The #31 Bus Pilot Is Safe From Cancellation — For Now

The test has been extended until September, but service hours are still limited

Photo: Jeff Zoline
Photo: Jeff Zoline

The pilot of restored service on the CTA’s #31 31st Street bus route launched in September 2016, and last January the CTA board voted to extend the test until June. Last week Streetsblog reader Cameron Puetz reminded me about the pilot by comparing it to the city of Chicago’s limited test of dockless bike-share on the Far South Side. Puetz argued that, with service hours that only run from 10 a.m. to 7 p.m. and don’t include weekends, the #31 test, like the DoBi pilot, seems designed to fail. Here’s an update on what’s going on with the bus test.

Photo: Jeff Zoline
Photo: Jeff Zoline

Ridership on the #31 route averaged 674 rides each weekday in November 2017. That was 81 percent of the ridership target, and a 23 percent increase over November 2016, according to the CTA. At the May 9, 2018, CTA board meeting, the board voted to extend the #31 pilot until the fall bus service schedule change in September, to allow the CTA to further evaluate ridership and collect more community feedback on the service, according to CTA spokesman Stephen Mayberry. “Extending the #31 pilot through the summer of 2018 allows CTA staffers time to gather further data to evaluate the viability of this bus service.” Mayberry added that the CTA is continuing its efforts to promote the #31 service via ads, social media, and more.

So the 31st Street pilot has a new lease on life. But with its limited hours — which are no help for getting to work or school during the morning rush or doing any sort of weekend trip — how long will ridership stay at acceptable levels before the CTA pulls the plug on the pilot, as it did with the #11 Lincoln Avenue bus test back in August 2017?
  • Is it supposed to a ridership route or a coverage route? Is it to be judged a success based on enough riders or a success because it serves an important service for a needed social purpose. Limited service so an elderly non-working population can shop or make doctors appointments does not need to run weekends and high rush hours to be deemed a success.

    I say this every time an article is written but it I is never posed by the reporter to the CTA. I can only assume that the reporter doesn’t get it. And therefore will will never learn if the CTA gets it.

    This approach is not mine. It comes from Jarrett Walker if I may ‘appeal to authority’.

  • Jeremy

    The #11 Lincoln Avenue route is a head scratcher. Ald Smith advocated hard for reintroducing the route, then kills TOD housing developments that could lead to increased ridership. There is a closed gas station and a closed 7-11 on Lincoln Avenue that could easily be turned into apartment buildings.

    https://chicago.curbed.com/2018/4/11/17193604/lincoln-park-transit-oriented-development-gas-station

  • CIAC

    “Limited service so an elderly non-working population can shop or make doctors appointments does not need to run weekends and high rush hours to be deemed a success.”

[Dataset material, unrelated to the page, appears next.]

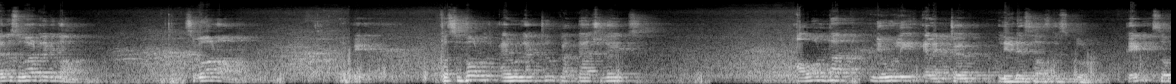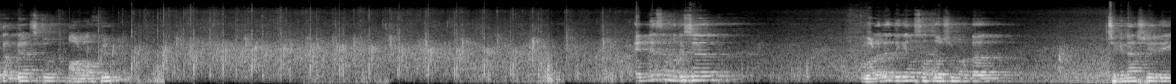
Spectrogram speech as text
എല്ലാവരും സുഖമായിട്ടിരിക്കുന്നോ? സുഖമാണോ? Okay first of all I would like to congratulate all the newly elected leaders of the school. Okay, so congrats to all of you. എന്നെ സംബന്ധിച്ച് വളരെയധികം സന്തോഷമുണ്ട് ചങ്ങനാശ്ശേരി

    Do you have anything to indicate that the #31 bus is used largely by elderly people to shop and go to doctors appointments? What evidence is there that there are a large amount of elderly people living near that route who only are able to have doctors appointments in places where the route travels? If you look at the map you will see that the vast majority of the route is near other bus and train service. And this other service travels through areas that are much more likely to include doctors offices as well as stores than this bus would. You can’t just add routes for the only purpose being to serve the occasional non-mobile person who lives nearby and who may not have other transportation options. That just takes away from other service, which is at least equally as likely to serve the type of population being discussed.

  • Cameron Puetz

    It appears to that the CTA is running it as a coverage route, but I’d question why it wasn’t given a chance to be a ridership route. It connects 3 El lines, a college, and relatively dense neighborhood. With minor tweaks it could also connect to a popular beach. The route seems to have the potential to be a ridership route, but the service to make it one hasn’t been attempted.

  • I meant appointments and shopping for elders as an general example not a specific need for the 31.

    The way ridership vs coverage routes works is that the transit agency requests community and political input to decide what percentage of the transit budget goes to each. So for another example 70% to ridership and say 30% to coverage.

    Then once your budget priorities are set then you fund as many routes as each budget allows for. So if two new ridership routes are competing for the last of the ridership budget the the route that generates the most net ridership revenue wins and gets permanent status.

    But coverage is different. The measures for success of a coverage route are not net revenue but rather other social and community identified needs.

  • Quite right. I repeatedly point this out because I bet the CTA does not approach it as ridership vs coverage. Therefore the CTA finds it hard to justify its decisions to the public and therefore loses faith and confidence in their decision making ability.

    Of course if even we here at Streetsblog do not articulate the concept as well how can we enlighten the CTA?

ALSO ON STREETSBLOG